WORK ITEM:
Every entry below should be copied exactly, minus the pictures.

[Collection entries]
* * * * * * *

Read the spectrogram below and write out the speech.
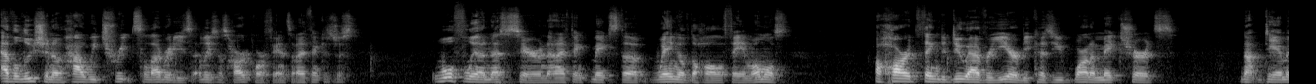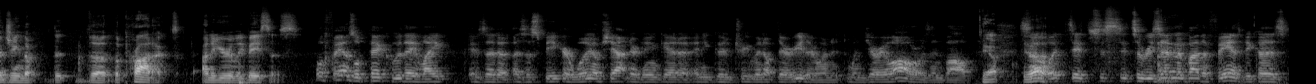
evolution of how we treat celebrities, at least as hardcore fans, and I think is just woefully unnecessary, and that I think makes the wing of the Hall of Fame almost a hard thing to do every year because you want to make sure it's not damaging the, the, the, the product on a yearly basis. Well, fans will pick who they like as a, as a speaker. William Shatner didn't get a, any good treatment up there either when when Jerry Lawler was involved. Yep. So Yeah. it's it's just it's a resentment by the fans because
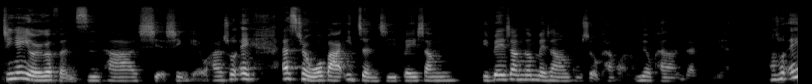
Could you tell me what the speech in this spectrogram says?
今天有一个粉丝他写信给我，他说：“哎，Esther，我把一整集悲伤比悲伤更悲伤的故事我看完了，没有看到你在里面。”他说：“哎。”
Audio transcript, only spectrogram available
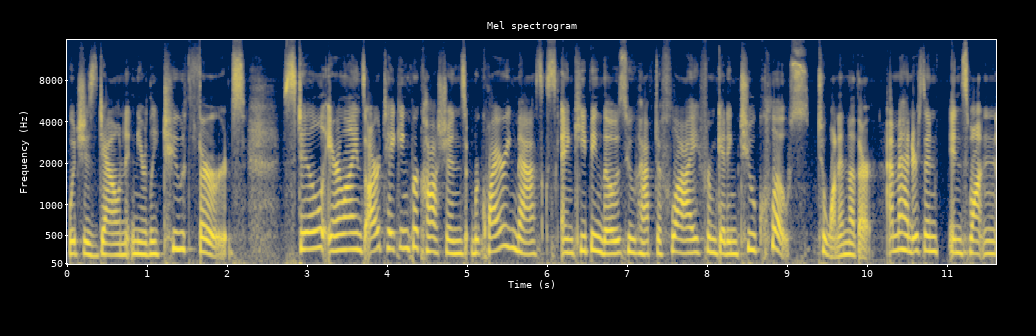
which is down nearly two thirds. Still, airlines are taking precautions, requiring masks and keeping those who have to fly from getting too close to one another. Emma Henderson in Swanton.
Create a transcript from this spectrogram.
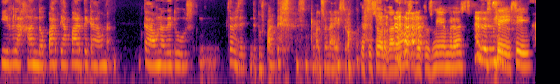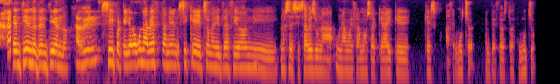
ir relajando parte a parte cada una, cada uno de tus ¿sabes? De, tus partes. Qué mal suena eso. De tus órganos, de tus miembros. Sí, sí, te entiendo, te entiendo. A ver. Sí, porque yo alguna vez también sí que he hecho meditación y no sé si sabes una, una muy famosa que hay que, que es hace mucho, empezó esto hace mucho,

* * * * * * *

ANSWER TO THIS TASK:
Read the spectrogram below and write out the speech.
evolution of how we treat celebrities, at least as hardcore fans, and I think is just woefully unnecessary, and that I think makes the wing of the Hall of Fame almost a hard thing to do every year because you want to make sure it's not damaging the, the, the, the product on a yearly basis. Well, fans will pick who they like as a, as a speaker. William Shatner didn't get a, any good treatment up there either when when Jerry Lawler was involved. Yep. So Yeah. it's it's just it's a resentment by the fans because
Could you tell me what the speech in this spectrogram says?
今天有一个粉丝他写信给我，他说：“哎，Esther，我把一整集悲伤比悲伤更悲伤的故事我看完了，没有看到你在里面。”他说：“哎。”
Audio transcript, only spectrogram available
which is down nearly two thirds. Still, airlines are taking precautions, requiring masks and keeping those who have to fly from getting too close to one another. Emma Henderson in Swanton.
Create a transcript from this spectrogram.
ir relajando parte a parte cada una, cada uno de tus ¿sabes? De, tus partes. Qué mal suena eso. De tus órganos, de tus miembros. Sí, sí, te entiendo, te entiendo. A ver. Sí, porque yo alguna vez también sí que he hecho meditación y no sé si sabes una, una muy famosa que hay que, que es hace mucho, empezó esto hace mucho,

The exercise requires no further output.